# EXERCISE OBJECTIVE:
Please return the data that follows precisely as written, but without the images.

────────────────────

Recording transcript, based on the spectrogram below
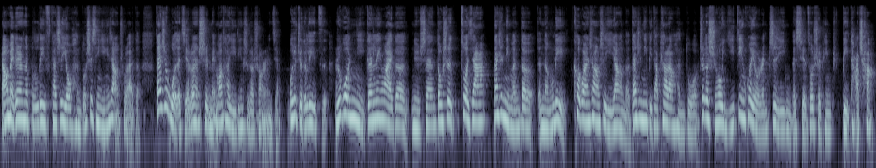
然后每个人的 belief 它是有很多事情影响出来的。但是我的结论是，美貌它一定是个双刃剑。我就举个例子，如果你跟另外一个女生都是作家，但是你们的能力客观上是一样的，但是你比她漂亮很多，这个时候一定会有人质疑你的写作水平比她差，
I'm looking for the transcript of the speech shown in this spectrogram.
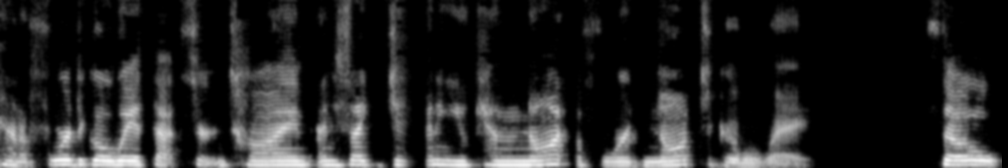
can't afford to go away at that certain time. And he's like jenny you cannot afford not to go away. So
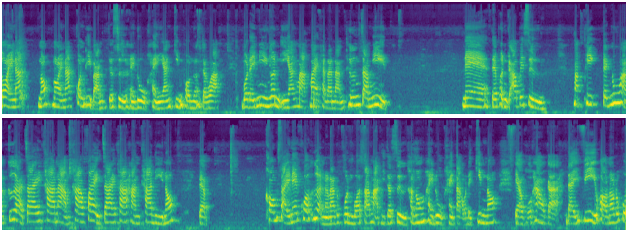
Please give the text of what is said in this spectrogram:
หน่อยนักเนาะหน่อยนักคนที่บ้านจะซื้อให้ลูให้ยังกินพอเนื่องจากว่าบ่ได้มีเงินอีหยังมากมายขนาดนั้นถึงจะมีแน่ แต่เพิ่นก็เอาไปซื้อมักพริกแป้งนัวเกลือใจายค่าน้ำค่าไฟจ่ายค่าอาหารค่าดีเนาะแบบ ของใสในครัวเฮือนนะนะทุกคนบ่สามารถที่จะซื้อขนมให้ลูกให้เต่าได้กินเนาะเดี๋ยวพวกเฮาก็ได้ฟรีพอเนาะทุกค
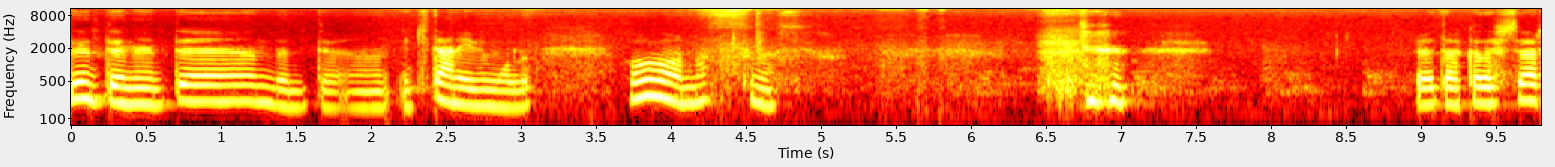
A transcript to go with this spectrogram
Dın dın dın dın dın. İki tane evim oldu. Oo nasılsınız? evet arkadaşlar.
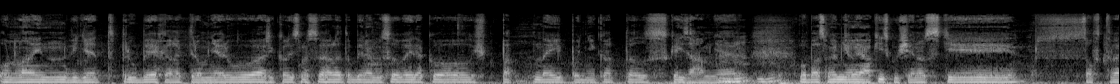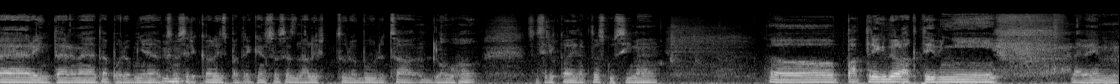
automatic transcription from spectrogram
online vidět průběh elektroměru a říkali jsme se, hele, to by nemusel být jako špatný podnikatelský záměr. Mm-hmm. Oba jsme měli nějaké zkušenosti, software, internet a podobně, tak mm-hmm. jsme si říkali, s Patrikem jsme se znali v tu dobu docela dlouho, jsme si říkali, tak to zkusíme. Uh, Patrik byl aktivní nevím,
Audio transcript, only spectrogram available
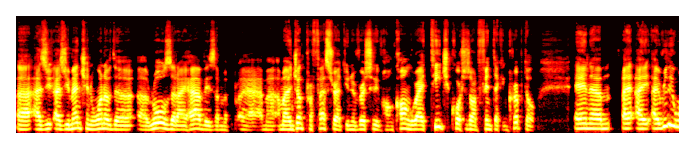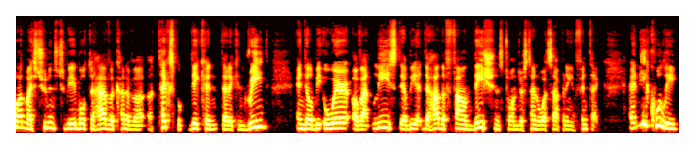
uh, as you as you mentioned, one of the uh, roles that I have is I'm a, I'm a I'm an adjunct professor at the University of Hong Kong, where I teach courses on fintech and crypto. And um, I, I really want my students to be able to have a kind of a, a, textbook they can that they can read, and they'll be aware of at least they'll be they have the foundations to understand what's happening in fintech, and equally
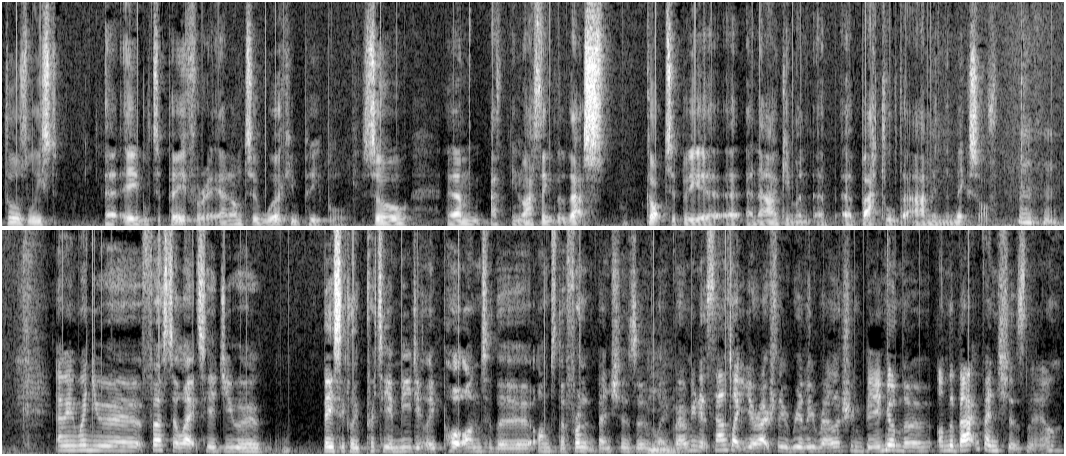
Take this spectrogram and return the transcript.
those least uh, able to pay for it and onto working people. So, um, I, you know, I think that that's got to be a, a, an argument, a, a, battle that I'm in the mix of. Mm-hmm. I mean, when you were first elected, you were basically pretty immediately put onto the onto the front benches of mm. Labour. I mean, it sounds like you're actually really relishing being on the on the back benches now.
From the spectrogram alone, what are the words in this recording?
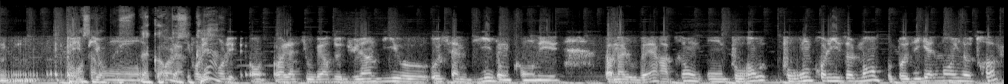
euh. D'accord, voilà, c'est pour les- clair. pour les- on- voilà, c'est ouvert de, du lundi au, au samedi, donc on est pas mal ouvert. Après, on, on pour, rom- pour rompre l'isolement, on propose également une autre offre,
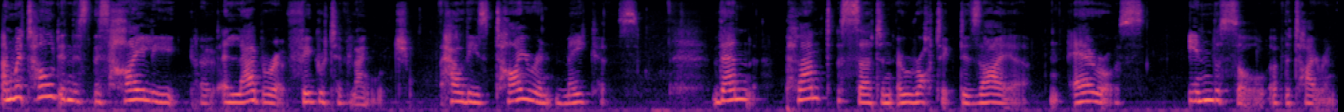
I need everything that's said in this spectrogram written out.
And we're told in this, this highly you know, elaborate figurative language how these tyrant makers then plant a certain erotic desire, eros, in the soul of the tyrant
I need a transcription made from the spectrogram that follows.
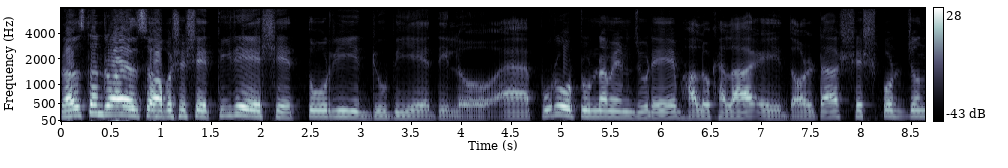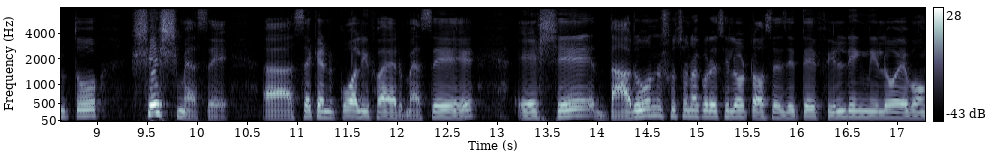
রাজস্থান রয়্যালস অবশেষে তীরে এসে তরি ডুবিয়ে দিল। পুরো টুর্নামেন্ট জুড়ে ভালো খেলা এই দলটা। শেষ পর্যন্ত শেষ ম্যাচে সেকেন্ড কোয়ালিফায়ার ম্যাচে এসে দারুণ সূচনা করেছিল, টসে জিতে ফিল্ডিং নিল এবং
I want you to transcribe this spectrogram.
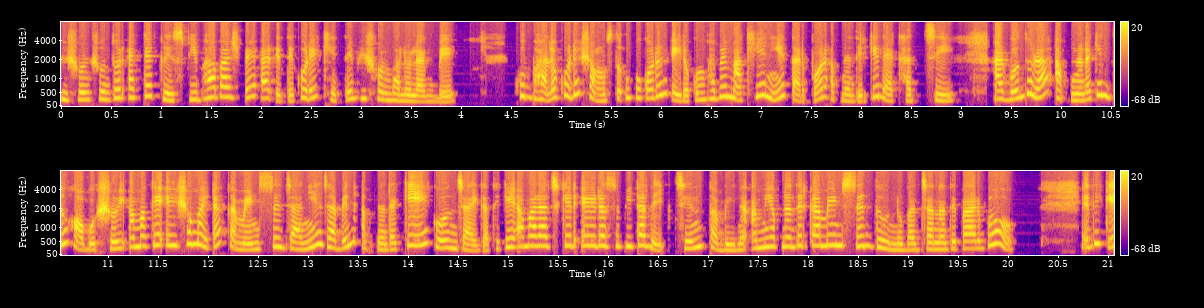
ভীষণ সুন্দর একটা ক্রিস্পি ভাব আসবে আর এতে করে খেতে ভীষণ ভালো লাগবে। খুব ভালো করে সমস্ত উপকরণ এইরকম ভাবে মাখিয়ে নিয়ে তারপর আপনাদেরকে দেখাচ্ছি। আর বন্ধুরা, আপনারা কিন্তু অবশ্যই আমাকে এই সময়টা কমেন্টসে জানিয়ে যাবেন আপনারা কে কোন জায়গা থেকে আমার আজকের এই রেসিপিটা দেখছেন। তবেই না আমি আপনাদের কমেন্টসে ধন্যবাদ জানাতে পারব। এদিকে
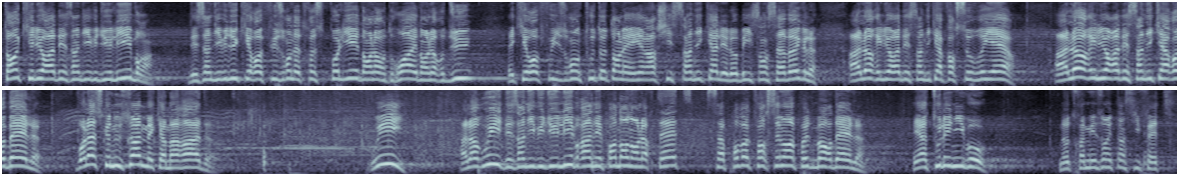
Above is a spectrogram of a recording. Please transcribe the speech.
Tant qu'il y aura des individus libres, des individus qui refuseront d'être spoliés dans leurs droits et dans leurs dus, et qui refuseront tout autant la hiérarchie syndicale et l'obéissance aveugle, alors il y aura des syndicats force ouvrière, alors il y aura des syndicats rebelles. Voilà ce que nous sommes, mes camarades. Oui, alors oui, des individus libres et indépendants dans leur tête, ça provoque forcément un peu de bordel, et à tous les niveaux. Notre maison est ainsi faite.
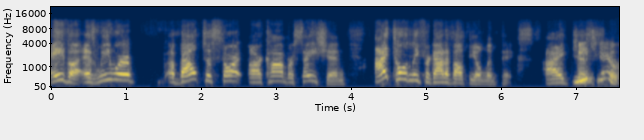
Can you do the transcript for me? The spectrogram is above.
Ava, as we were about to start our conversation, I totally forgot about the Olympics. I just, me too.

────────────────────

# RESULT BELOW:
Recording transcript, based on the spectrogram below
然后每个人的 belief 它是有很多事情影响出来的。但是我的结论是，美貌它一定是个双刃剑。我就举个例子，如果你跟另外一个女生都是作家，但是你们的能力客观上是一样的，但是你比她漂亮很多，这个时候一定会有人质疑你的写作水平比她差，
I'm looking for the transcript of the speech shown in this spectrogram.
can't afford to go away at that certain time. And he's like jenny you cannot afford not to go away. So
Please give the text of what is said in this spectrogram:
หน่อยนักเนาะหน่อยนักคนที่บ้านจะซื้อให้ลูให้ยังกินพอเนื่องจากว่าบ่ได้มีเงินอีหยังมากมายขนาดนั้นถึงจะมีแน่ แต่เพิ่นก็เอาไปซื้อมักพริกแป้งนัวเกลือใจายค่าน้ำค่าไฟจ่ายค่าอาหารค่าดีเนาะแบบ ของใสในครัวเฮือนนะนะทุกคนบ่สามารถที่จะซื้อขนมให้ลูกให้เต่าได้กินเนาะเดี๋ยวพวกเฮาก็ได้ฟรีพอเนาะทุกค
A transcript to go with this spectrogram
Dın dın dın dın dın. İki tane evim oldu. Oo nasılsınız? evet arkadaşlar.
automatic transcription from spectrogram
online vidět průběh elektroměru a říkali jsme se, hele, to by nemusel být jako špatný podnikatelský záměr. Mm-hmm. Oba jsme měli nějaké zkušenosti, software, internet a podobně, tak mm-hmm. jsme si říkali, s Patrikem jsme se znali v tu dobu docela dlouho, jsme si říkali, tak to zkusíme. Uh, Patrik byl aktivní nevím,
Audio transcript, only spectrogram available
uh, as you as you mentioned, one of the uh, roles that I have is I'm a, I'm a I'm an adjunct professor at the University of Hong Kong, where I teach courses on fintech and crypto. And um, I, I really want my students to be able to have a kind of a, a, textbook they can that they can read, and they'll be aware of at least they'll be they have the foundations to understand what's happening in fintech, and equally
Take this spectrogram and return the transcript.
those least uh, able to pay for it and onto working people. So, um, I, you know, I think that that's got to be a, a, an argument, a, a, battle that I'm in the mix of. Mm-hmm. I mean, when you were first elected, you were basically pretty immediately put onto the onto the front benches of mm. Labour. I mean, it sounds like you're actually really relishing being on the on the back benches now.
From the spectrogram alone, what are the words in this recording?
euh. D'accord, voilà, c'est pour les- clair. pour les- on- voilà, c'est ouvert de, du lundi au, au samedi, donc on est pas mal ouvert. Après, on, on pour, rom- pour rompre l'isolement, on propose également une autre offre,
I need everything that's said in this spectrogram written out.
And we're told in this, this highly you know, elaborate figurative language how these tyrant makers then plant a certain erotic desire, eros, in the soul of the tyrant
I need a transcription made from the spectrogram that follows.
রাজস্থান রয়্যালস অবশেষে তীরে এসে তরি ডুবিয়ে দিল। পুরো টুর্নামেন্ট জুড়ে ভালো খেলা এই দলটা। শেষ পর্যন্ত শেষ ম্যাচে সেকেন্ড কোয়ালিফায়ার ম্যাচে এসে দারুণ সূচনা করেছিল, টসে জিতে ফিল্ডিং নিল এবং
I want you to transcribe this spectrogram.
ভীষণ সুন্দর একটা ক্রিস্পি ভাব আসবে আর এতে করে খেতে ভীষণ ভালো লাগবে। খুব ভালো করে সমস্ত উপকরণ এইরকম ভাবে মাখিয়ে নিয়ে তারপর আপনাদেরকে দেখাচ্ছি। আর বন্ধুরা, আপনারা কিন্তু অবশ্যই আমাকে এই সময়টা কমেন্টসে জানিয়ে যাবেন আপনারা কে কোন জায়গা থেকে আমার আজকের এই রেসিপিটা দেখছেন। তবেই না আমি আপনাদের কমেন্টসে ধন্যবাদ জানাতে পারব। এদিকে
Above is a spectrogram of a recording. Please transcribe the speech.
Tant qu'il y aura des individus libres, des individus qui refuseront d'être spoliés dans leurs droits et dans leurs dus, et qui refuseront tout autant la hiérarchie syndicale et l'obéissance aveugle, alors il y aura des syndicats force ouvrière, alors il y aura des syndicats rebelles. Voilà ce que nous sommes, mes camarades. Oui, alors oui, des individus libres et indépendants dans leur tête, ça provoque forcément un peu de bordel, et à tous les niveaux. Notre maison est ainsi faite.
Can you do the transcript for me? The spectrogram is above.
Ava, as we were about to start our conversation, I totally forgot about the Olympics. I just, me too.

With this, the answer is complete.